Given data Block Start
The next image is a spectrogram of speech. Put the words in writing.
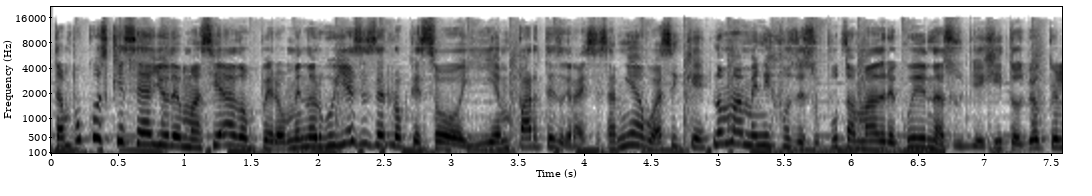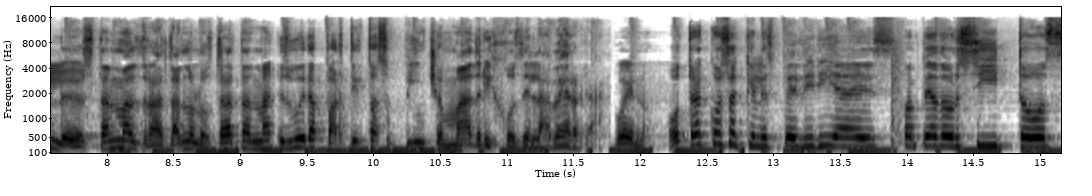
Tampoco es que sea yo demasiado, pero me enorgullece ser lo que soy. Y en parte es gracias a mi abue. Así que no mamen, hijos de su puta madre, cuiden a sus viejitos. Veo que los están maltratando, los tratan mal. Les voy a ir a partir toda su pinche madre, hijos de la verga. Bueno, otra cosa que les pediría es papeadorcitos,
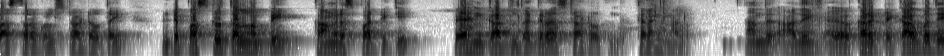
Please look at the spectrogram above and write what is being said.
రాస్తారోకలు స్టార్ట్ అవుతాయి. అంటే ఫస్ట్ తలనొప్పి కాంగ్రెస్ పార్టీకి రేషన్ కార్డుల దగ్గర స్టార్ట్ అవుతుంది తెలంగాణలో. అందు అది కరెక్టే కాకపోతే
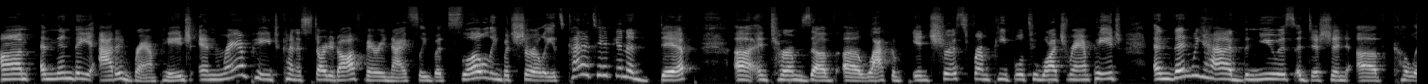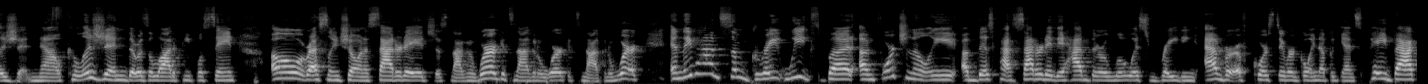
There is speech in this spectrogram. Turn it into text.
Um, and then they added Rampage, and Rampage kind of started off very nicely, but slowly but surely, it's kind of taken a dip uh, in terms of uh, lack of interest from people to watch Rampage. And then we had the newest edition of Collision. Now, Collision, there was a lot of people saying, oh, a wrestling show on a Saturday, it's just not going to work. It's not going to work. It's not going to work. And they've had some great weeks, but unfortunately, of this past Saturday, they had their lowest rating ever. Of course, they were going up against Payback,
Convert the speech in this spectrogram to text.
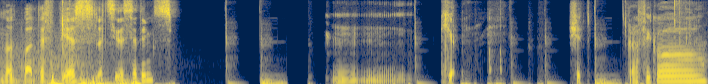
Not bad FPS. Let's see the settings. Mm, here. Shit. Graphical.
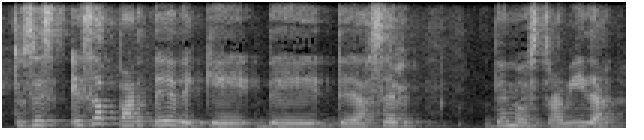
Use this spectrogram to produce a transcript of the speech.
Entonces, esa parte de que de, de hacer de nuestra vida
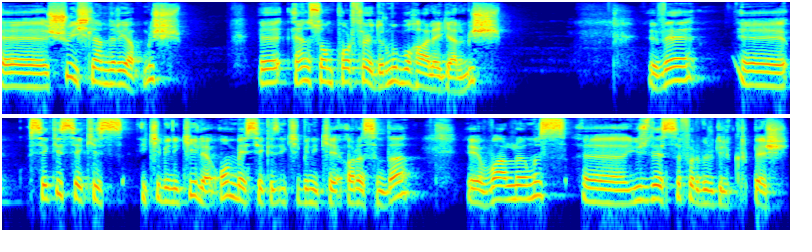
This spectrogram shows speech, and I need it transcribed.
e, şu işlemleri yapmış ve en son portföy durumu bu hale gelmiş. Ve e, 8-8-2002 ile 15-8-2002 arasında e, varlığımız e, %0,45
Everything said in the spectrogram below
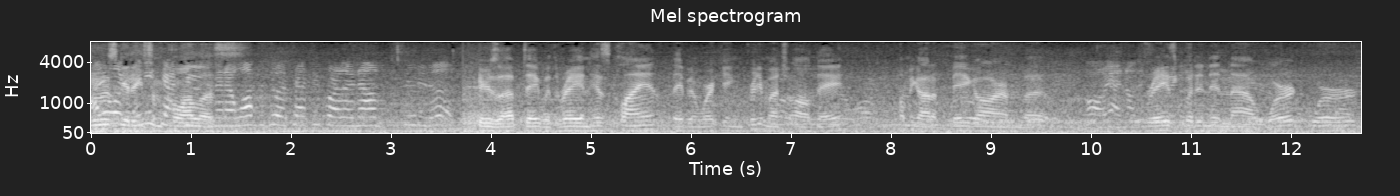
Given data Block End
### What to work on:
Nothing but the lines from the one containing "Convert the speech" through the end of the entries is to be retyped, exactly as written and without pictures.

### Output below:
Convert the speech in this spectrogram to text.
Not bad FPS. Let's see the settings. Mm, here. Shit. Graphical.
Use this spectrogram to produce a transcript of the speech.
Entonces, esa parte de que de, de hacer de nuestra vida
This spectrogram shows speech, and I need it transcribed.
e, şu işlemleri yapmış ve en son portföy durumu bu hale gelmiş. Ve e, 8-8-2002 ile 15-8-2002 arasında e, varlığımız e, %0,45
Everything said in the spectrogram below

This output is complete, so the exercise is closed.